So, do you suppose this covers it all? Just those four areas reflect a huge growth of the available modalities for conferencing and meeting over only a few years ago. Remember the old landline conference call? Once it was a major deal to be able to add a third person to a phone call. Now you can spend months just researching available solutions.
And this really doesn't even touch systems such as desktop video conferencing, the extensions of phone conferencing and the interaction of VoIP (Voice over Internet Protocol) services with all forms of web conferencing. Attending teleseminars in foreign countries, once prohibitively expensive for many, is now an accessible alternative with low-priced VoIP gateway services that allow fixed price calls to any landline or mobile phone.
As internet service continues to increase in speed and decline in price, the utility of these kinds of conferencing solutions will continue to expand. The growth of the cybersphere and the elaboration of purpose driven and affinity communities on the internet will continue to drive the development and integration of conferencing and communication software and services. In a very real sense conferencing software is at the heart of the new realities that the explosive growth of internet usage in every corner of the world is creating. These are social applications and they are changing how people live, interact and view each other.
There is yet another form of widely used "conferencing" software which is rarely mentioned in this connection. Multi-user, real-time, online games of all types from role=playing to live gambling (play poker with your friends, live roulette, etc.). Some of these systems are highly sophisticated and a lot of people love them. Their attraction lies not only in the ability to vicariously be someone (or something) else or to do things that may not be available locally, but in the social interactions and the communities that develop. While surfing is pretty much an unsocial activity, people are social creatures and the popularity of all types of solutions offering interactive contact and a sense of community reinforces this.

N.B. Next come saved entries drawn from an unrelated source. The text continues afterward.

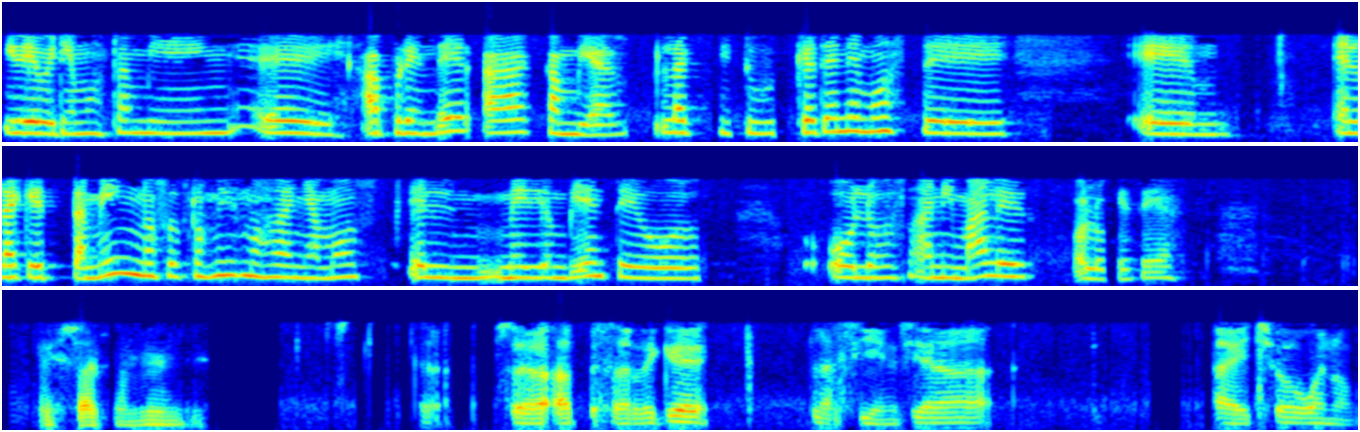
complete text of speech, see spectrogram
y deberíamos también eh, aprender a cambiar la actitud que tenemos de eh, en la que también nosotros mismos dañamos el medio ambiente o o los animales o lo que sea. Exactamente. O sea, a pesar de que la ciencia ha hecho, bueno,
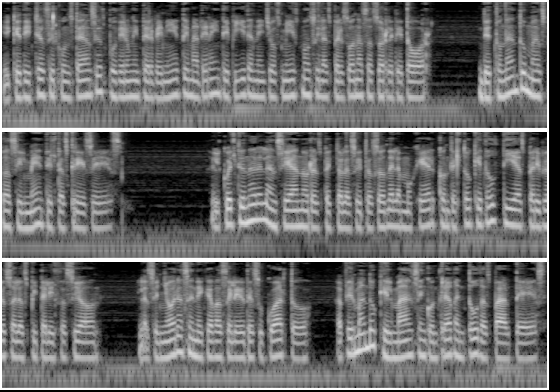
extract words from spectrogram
y que dichas circunstancias pudieron intervenir de manera indebida en ellos mismos y las personas a su alrededor, detonando más fácilmente estas crisis. El cuestionar al anciano respecto a la situación de la mujer contestó que dos días previos a la hospitalización, la señora se negaba a salir de su cuarto, afirmando que el mal se encontraba en todas partes,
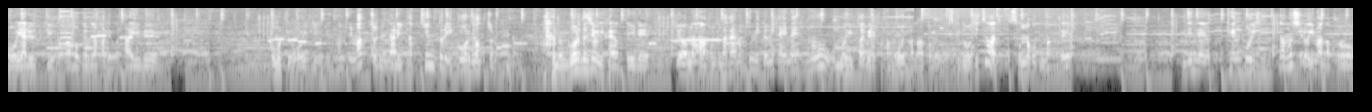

Marketing use of audio conferencing in the form of teleseminars and pre-recorded audio streams have undergone tremendous growth in the last year alone. Bandwidth still limits the quality of the video that's often used with pre-recorded audio to fairly static material. But this is changing as compression and streaming technologies improve. The major breakthrough that's still to come is the technology to effectively and affordably do, first, one-way live high quality video and beyond that live interactive multi-way video over the internet. If it seems like a difficult, perhaps impossible task, think again about what's happened in the last five years. And the future is arriving faster all the time.
Copyright 2005 Richard Keir
Richard writes, teaches, trains and consults on business and professional presentations and eCommerce related matters. For more information on web conferencing, VoIP, conference calling and related subjects visit http://altaglobal.com - find more on wireless and cellular subjects at http://www.altaglobal.org and check http://www.altaglobal.net for networking and security.